Note: Not everything that you find in your office mailbox should make it to this file. In fact, much of what ends up in your mailbox – catalogues, special offers for union-member car insurance, etc. – is stuff you can leave in the recycling bin in the main office.
The inbox should only contain papers that require action on your part. Best of all, if you can train yourself to always put these papers in the inbox and then only look in the inbox for papers that require action, your desk will stay clean. Or so I’ve heard.
✻ Papers to Grade
This is where you put papers you plan to grade and record in your grade book, divided into folders by period or subject. When you collect an assignment from the class, put a binder clip around the stack of papers and put it in the appropriate folder. Then put the folder back in the tray and pull it out during the time you’ve scheduled to grade papers.
✻ The “Middle” File
This is where you put student work that you’re pretty sure won’t make it into your grade book (If you don’t know what I’m talking about, there is more detail on this in the Grading Work Without Hating Work chapter). This file acts as a secret, time-release garbage can behind your desk that will save you the trouble of sorting through a three-foot pile of papers. Label it with a vague-yet-important-sounding name.
If an assignment is just for practice, file the papers here when you collect them. Eventually you can discard them if no one has asked about them. On the other hand, if a student alludes to something in an essay that you should have read, you’ll know where to find it.
✻ Parents to Contact
If you use a student record folder system similar to the one I describe in my book, this is where you’ll keep track of parents you need to contact. When you need to contact a parent, remove the student’s record folder from your file drawer and place it in this tray. After you have spoken to the parent, document the conversation and refile the folder. If you have another system for managing parent contact, you don’t need this tray (unless you use it for energy snacks).
✻ Papers to File or Hand Back
This is where you keep graded work that needs to be filed in student work folders or passed back to students. Divide these into class periods if applicable. If you have student aides who pass back or file graded work, this is where they should look for it.
If you have a comparable or better system, please share!

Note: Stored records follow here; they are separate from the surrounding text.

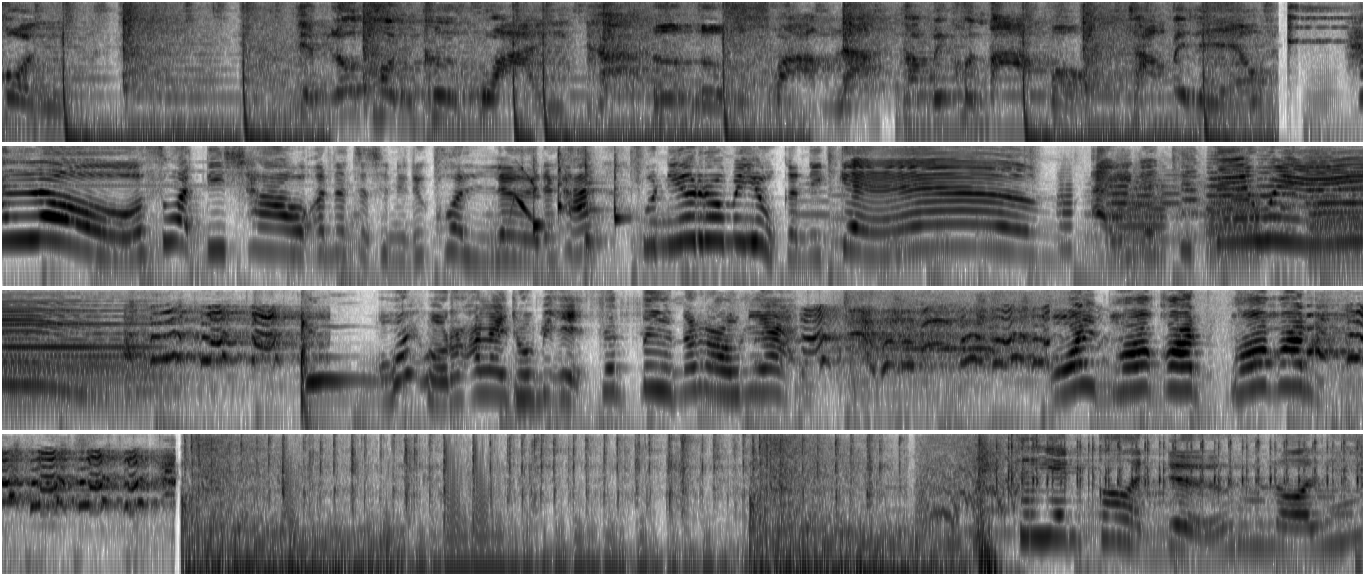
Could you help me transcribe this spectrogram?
คน เจ็บแล้วทนคือควายค่ะเออเออความรักทำให้คนตาบอดช้ำไปแล้ว ฮัลโหล สวัสดีชาวอาณาจักรชนิดทุกคนเลยนะคะ วันนี้เรามาอยู่กันในเกม Identity Week โอ้ยหัวเราะอะไรโทบี้เอะเส้นตื่นนะเราเนี่ย โอ้ยพอก่อนพอก่อนใจเย็นก่อนเด้อเรารอเล่น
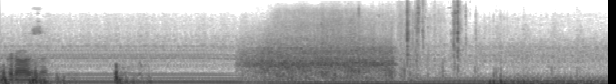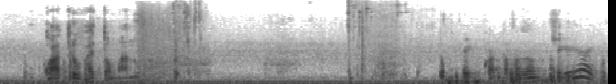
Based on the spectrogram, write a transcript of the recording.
Uma grossa. O 4 vai tomar no. O que que o 4 tá fazendo contigo aí, velho?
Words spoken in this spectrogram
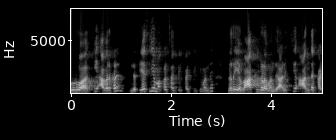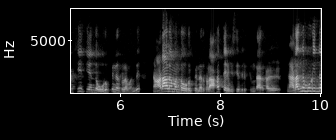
உருவாக்கி அவர்கள் இந்த தேசிய மக்கள் சக்தி கட்சிக்கு வந்து நிறைய வாக்குகளை வந்து அளித்து அந்த கட்சியை சேர்ந்த உறுப்பினர்களை வந்து நாடாளுமன்ற உறுப்பினர்களாக தெரிவு செய்திருக்கின்றார்கள். நடந்து முடிந்த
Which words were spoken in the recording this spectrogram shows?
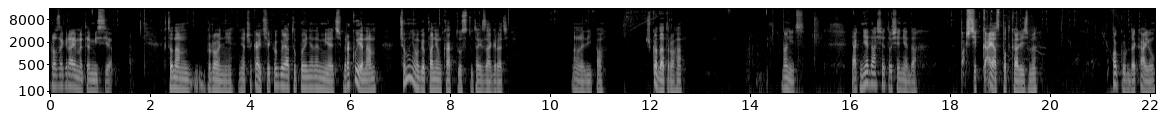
rozegrajmy tę misję. Kto nam broni? Nie, czekajcie, kogo ja tu powinienem mieć? Brakuje nam. Czemu nie mogę panią kaktus tutaj zagrać? Ale lipa. Szkoda trochę. No nic. Jak nie da się, to się nie da. Patrzcie, Kaja spotkaliśmy. O kurde, Kaju.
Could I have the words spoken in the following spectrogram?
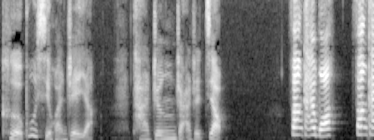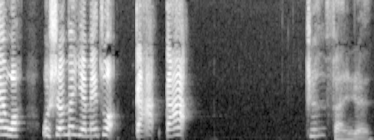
可不喜欢这样，他挣扎着叫：‘放开我，放开我！我什么也没做！’嘎嘎，真烦人！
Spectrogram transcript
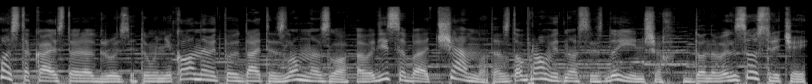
Ось така історія, друзі. Тому ніколи не відповідайте злом на зло, а ведіть себе чемно та з добром відноситесь до інших. До нових зустрічей!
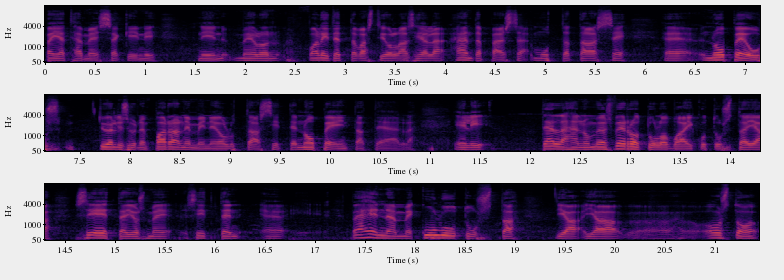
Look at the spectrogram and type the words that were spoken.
päijät niin, niin meillä on valitettavasti ollaan siellä häntäpäässä, mutta taas se nopeus, työllisyyden paraneminen on ollut taas sitten nopeinta täällä. Eli tällähän on myös verotulovaikutusta ja se, että jos me sitten vähennämme kulutusta, ja, ja äh, osto,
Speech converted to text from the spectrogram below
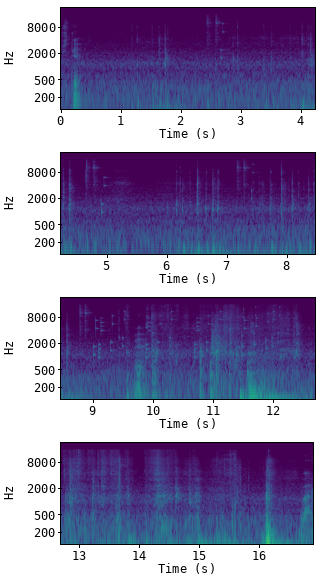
Hostia. Ahí está. Vale.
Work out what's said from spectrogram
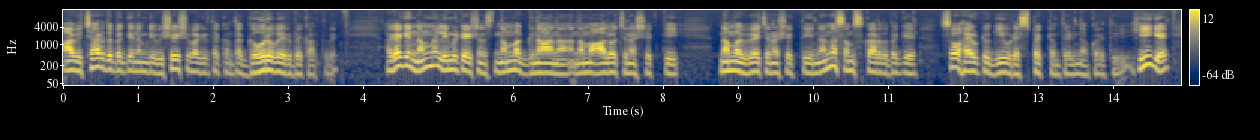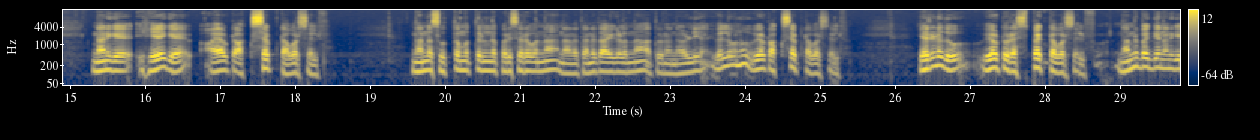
ಆ ವಿಚಾರದ ಬಗ್ಗೆ ನಮಗೆ ವಿಶೇಷವಾಗಿರ್ತಕ್ಕಂಥ ಗೌರವ ಇರಬೇಕಾಗ್ತದೆ. ಹಾಗಾಗಿ ನಮ್ಮ ಲಿಮಿಟೇಷನ್ಸ್ ನಮ್ಮ ಜ್ಞಾನ, ನಮ್ಮ ಆಲೋಚನಾ ಶಕ್ತಿ ನಮ್ಮ ವಿವೇಚನಾ ಶಕ್ತಿ, ನನ್ನ ಸಂಸ್ಕಾರದ ಬಗ್ಗೆ so have to give respect ಅಂತೇಳಿ ನಾವು ಕರಿತೀವಿ. ಹೀಗೆ ನನಗೆ ಹೇಗೆ I have to accept our self ನನ್ನ ಸುತ್ತಮುತ್ತಲಿನ ಪರಿಸರವನ್ನು, ನನ್ನ ತಂದೆ ತಾಯಿಗಳನ್ನು ಅಥವಾ ನನ್ನ ಹಳ್ಳಿ ಇವೆಲ್ಲವನ್ನು we have to accept our self ಎರಡನೇದು we have to respect our self ನನ್ನ ಬಗ್ಗೆ ನನಗೆ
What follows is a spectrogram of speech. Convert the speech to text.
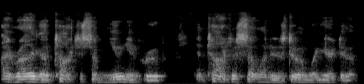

Roxanna Elden is the author of See Me After Class: Advice for Teachers by Teachers, a funny, honest, practical guide (now in its 2nd edition) with stories and tips from teachers around the country. She also speaks around the country, providing training and support for teachers and the people who love them. To learn more or sign up to receive free content, visit www.roxannaelden.com.